So I checked out the file mtpwnout.txt, and indeed it is a whole list of available files, including a list of all my photos taken.
Galaxy S6/10001/DCIM/Camera/20171107_223803.jpg
Galaxy S6/10001/DCIM/Camera/20171107_223805.jpg
Galaxy S6/10001/DCIM/Camera/20171107_223807.jpg
Galaxy S6/10001/DCIM/Camera/20171107_223815.jpg
Galaxy S6/10001/DCIM/Camera/20171107_223818.jpg
Galaxy S6/10001/DCIM/Camera/20171110_121840.jpg
Galaxy S6/10001/DCIM/Camera/20171110_121857.jpg
Galaxy S6/10001/DCIM/Camera/20171111_104623.jpg
Galaxy S6/10001/DCIM/Camera/20171118_225736.jpg
Galaxy S6/10001/DCIM/Camera/20171124_203841.jpg
Galaxy S6/10001/DCIM/Camera/20171124_203902.jpg
And so on and so forth.

Additionally, MTPwn both places a file on the device and pulls a random one.  It pulled a random photo off my phone of a woodpecker we saw in southern Chile.  This photo was extracted from my locked Samsung Galaxy S6 phone, plugged into my computer in what I thought was only charge mode, where I did not authorize a connection.

Obviously if the exploit can pull one file, it can pull all of them.  You could customize the code and use this tool to extract all the available files to your computer without authorizing such on the phone.

Pretty cool, huh?

Forensic implications
Android device security is getting better and better.  Examiners use tools to beat security on devices in order to obtain data and conduct investigations in a legal manner.  The nightmare scenario for an examiner is a locked encrypted Android device.  The examiner cannot get in, and cannot decrypt the phone.  If the examiner tries some dead forensic imaging process like chipoff, the result would be encrypted and useless contents.  There's not much you can do.
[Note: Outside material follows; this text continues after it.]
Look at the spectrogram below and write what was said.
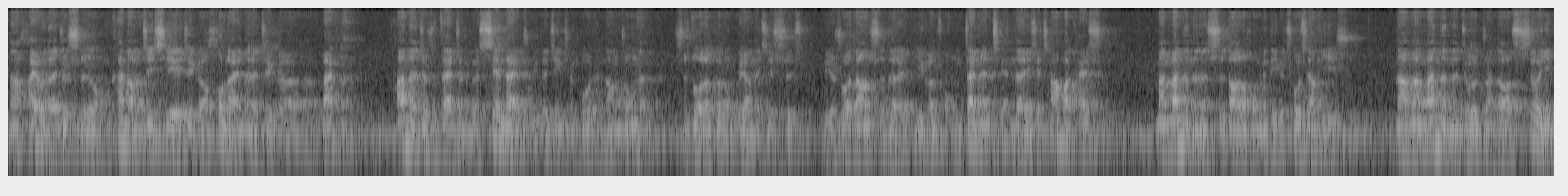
那还有呢，就是我们看到这些这个后来呢，这个 Beckman，他呢就是在整个现代主义的进程过程当中呢，是做了各种各样的一些事情。比如说当时的一个从战争前的一些插画开始，慢慢的呢是到了后面的一个抽象艺术，那慢慢的呢就转到摄影，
Well, now you can do something if that phone is a Samsung.  You can customize the exploit as mentioned above to pull all the camera-taken photos and videos, screencaps, other media files, and anything else that may reside in the /sdcard directory of the device.  That may not be an exhaustive look at the device, but it is way more than nothing.  And you never know: there may be something truly important found.

Security implications
Back to my traveling as mentioned above.  Don't plug your phone into any random USB port to charge.  If that USB port is doing more than just powering, if it is plugged into a computer, it could potentially be extracting all your photos.  It is feasible.  Bring your own charger.  As always, do not trust somebody else's equipment for sake of convenience.  Good security often is inconvenient, but that is just the truth.
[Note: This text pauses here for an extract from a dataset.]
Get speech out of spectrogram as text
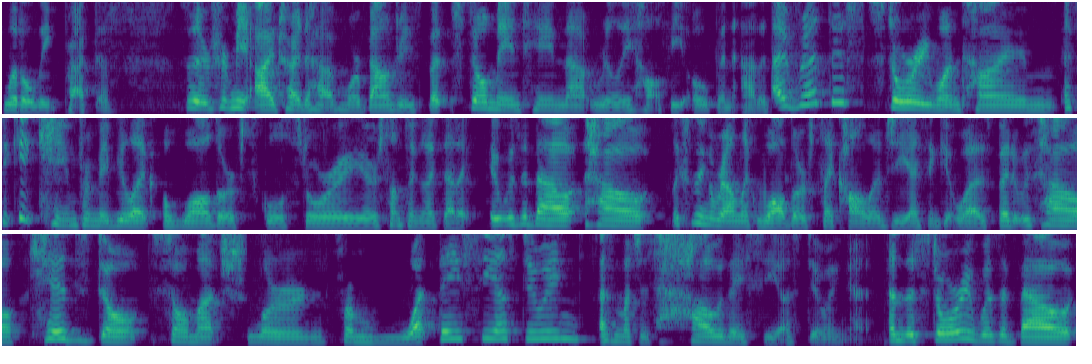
little league practice. So for me, I tried to have more boundaries, but still maintain that really healthy, open attitude. I read this story one time. I think it came from maybe like a Waldorf school story or something like that. It was about how, like something around like Waldorf psychology, I think it was, but it was how kids don't so much learn from what they see us doing as much as how they see us doing it. And the story was about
The newest update available on most newer phones patches this vulnerability.  Make sure your phone is updated.  Or be like me and have an intentionally out-of-date phone for hacking.

And in closing, I just have to relay a funny story.  At the beginning of this post, when I was searching for all those images, I came across an image of a USB charger.  I was about to use that image until I read the webpage it was on.  The charger actually had a built-in microphone and would save audio to a hidden SD card.  So while not exactly the topic presented here, it is close.  Use your own charging equipment.

  • MTPwn can obtain a list of all files in the /sdcard directory of a locked Samsung device without permission.  The exploit can feasibly be updated to pull all said files also.
  • If you are investigating a locked Samsung Android device and have no way to obtain any files, give this exploit a chance.  You may obtain something useful.
  • Think security.  Keep your devices updated.  Don't trust other computer equipment.  Don't charge off random USB outlets.

Questions, comments?  Fun travel stories?  Leave a comment below, or send me an email.


  1. This comment has been removed by the author.

  2. Hey, Can you write how to customize the MTPwn exploit to pull all the avaible files not the random one ?